Home Gardens for Improved Food Security and Livelihoods demonstrates how home gardens hold particular significance for resource-poor and marginalized communities in developing countries, and how they offer a versatile strategy toward building local and more resilient food systems.
With food and nutritional security being a major global challenge, there is an urgent need to find innovative ways to increase food production and diversify food sources while increasing income-generating opportunities for communities faced with hunger and poverty. This book shows that when implemented properly, home gardens can become just such an innovative solution, as well as an integral part of sustainable food security programs. It provides a conceptual overview of social, economic, environmental and nutritional issues related to home gardening in diverse contexts, including gender issues and biodiversity conservation, and presents case studies from Africa, Asia and Latin America highlighting home gardening experiences and initiatives. The volume concludes with a synthesis of key lessons learned and ways forward for further enhancing home gardens for sustainable food security and development.
This book will be a useful read for students and scholars working on local food systems, food security, sustainable development and more broadly development strategy.
Table of Contents
Preface and Acknowledgement List of tables, figures, boxes and photos List of contributors Foreword by Ruddell Freed 1. Understanding the Global Practice of Home Gardening 2. Home Gardens for Nutritional Security of Men, Women and Children 3. Keeping it Close to Home: Home Gardens and Biodiversity Conservation 4. Gender and Home Gardens: Towards Food Security and Women’s Empowerment 5. Home gardens for Better Health and Nutrition in Mozambique 6. Home Garden Experiences in Costa Rica 7. Bio-innovations towards Sustainable Agriculture: Success Stories from India 8. Home Gardens as a Resilience Strategy for Enhancing Food Security and Livelihoods in Post–Crisis Situations: A Case Study of Sri Lanka 9. Complementarity Between Home Gardening and Livestock Production System in Nepal 10. Kitchen Vegetable Gardens for Food and Nutritional Security of Poorest in Rural India–Experiences of Aga Khan Rural Support Programme 11. Lessons Learned and the Way Forward on Home Gardens Index

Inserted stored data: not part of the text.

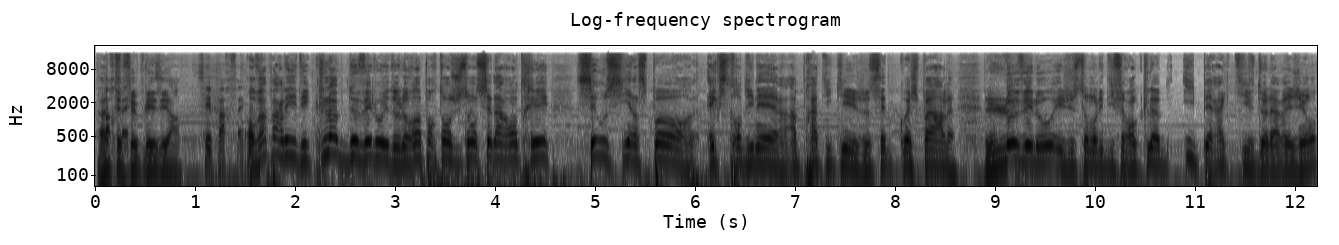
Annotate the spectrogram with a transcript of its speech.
Ah, t'es Parfait. fait plaisir. C'est parfait. On va parler des clubs de vélo et de leur importance. Justement, c'est la rentrée. C'est aussi un sport extraordinaire à pratiquer. Je sais de quoi je parle. Le vélo et justement les différents clubs hyper actifs de la région.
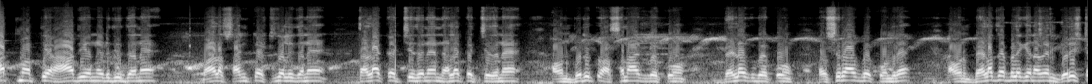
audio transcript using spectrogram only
ಆತ್ಮಹತ್ಯೆ ಹಾದಿಯನ್ನು ಹಿಡಿದಿದ್ದಾನೆ ಭಾಳ ಸಂಕಷ್ಟದಲ್ಲಿದ್ದಾನೆ. ತಳ ಕಚ್ಚಿದ್ದಾನೆ, ನೆಲ ಕಚ್ಚಿದ್ದಾನೆ. ಅವನ ಬದುಕು ಹಸನಾಗಬೇಕು, ಬೆಳಗಬೇಕು, ಹಸಿರಾಗಬೇಕು ಅಂದರೆ ಅವನು ಬೆಳೆದ ಬೆಳಗ್ಗೆ ನಾವೇನು ಗರಿಷ್ಠ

D. Hashini Galhena Dissanayake is Assistant Professor in the College of Agriculture and Natural Resources and James Madison College.
Karimbhai M. Maredia is Professor in the College of Agriculture and Natural Resources, Michigan State University.